:: INSTRUCTIONS FOR THE TASK ::
Find the lines below that contain the string "from". Copy each one.

--- SOURCE DATA Enclosed Below ---

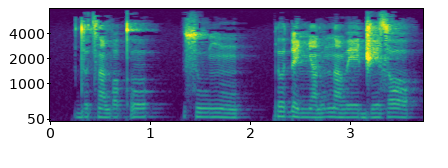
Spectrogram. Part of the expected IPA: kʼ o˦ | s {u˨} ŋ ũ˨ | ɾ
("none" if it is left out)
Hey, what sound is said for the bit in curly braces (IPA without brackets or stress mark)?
uː˨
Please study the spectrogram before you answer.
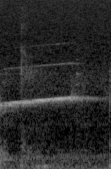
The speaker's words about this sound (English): The sirens, you know, we just hear a sound. And we, oh, it's just a disturbance to us. a very slight little disturbance.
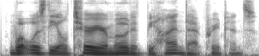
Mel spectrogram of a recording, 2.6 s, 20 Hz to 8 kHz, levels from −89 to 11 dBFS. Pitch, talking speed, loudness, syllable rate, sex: 105 Hz, 185 wpm, -15 LUFS, 6.3 syllables/s, male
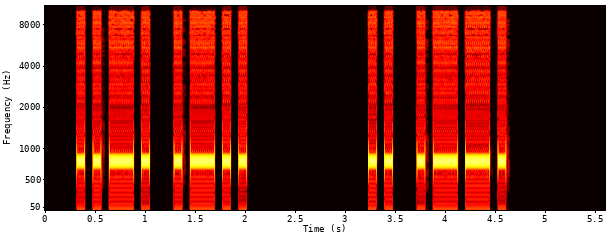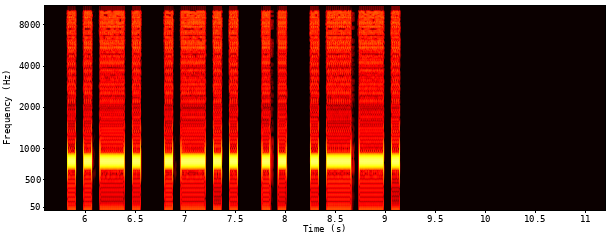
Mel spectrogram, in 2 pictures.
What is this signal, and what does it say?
Morse code, heard as a keyed tone, about 15 wpm, 800 Hz. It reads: FL IP FLIP
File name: FL / FL mp3s / Fast FL @13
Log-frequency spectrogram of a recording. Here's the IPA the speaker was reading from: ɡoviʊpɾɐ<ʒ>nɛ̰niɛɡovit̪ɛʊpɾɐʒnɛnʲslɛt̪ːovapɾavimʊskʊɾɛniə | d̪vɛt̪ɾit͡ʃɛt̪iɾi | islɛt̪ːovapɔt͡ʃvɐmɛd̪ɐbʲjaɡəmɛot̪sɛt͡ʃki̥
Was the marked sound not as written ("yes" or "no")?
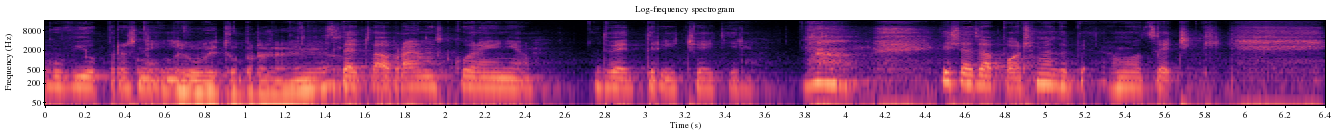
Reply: no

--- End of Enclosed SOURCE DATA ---

:: WRITTEN ANSWER ::
Mel spectrogram of a recording, 2.6 s, 20 Hz to 8 kHz, levels from −89 to 11 dBFS. Pitch, talking speed, loudness, syllable rate, sex: 105 Hz, 185 wpm, -15 LUFS, 6.3 syllables/s, male
Log-frequency spectrogram of a recording. Here's the IPA the speaker was reading from: ɡoviʊpɾɐ<ʒ>nɛ̰niɛɡovit̪ɛʊpɾɐʒnɛnʲslɛt̪ːovapɾavimʊskʊɾɛniə | d̪vɛt̪ɾit͡ʃɛt̪iɾi | islɛt̪ːovapɔt͡ʃvɐmɛd̪ɐbʲjaɡəmɛot̪sɛt͡ʃki̥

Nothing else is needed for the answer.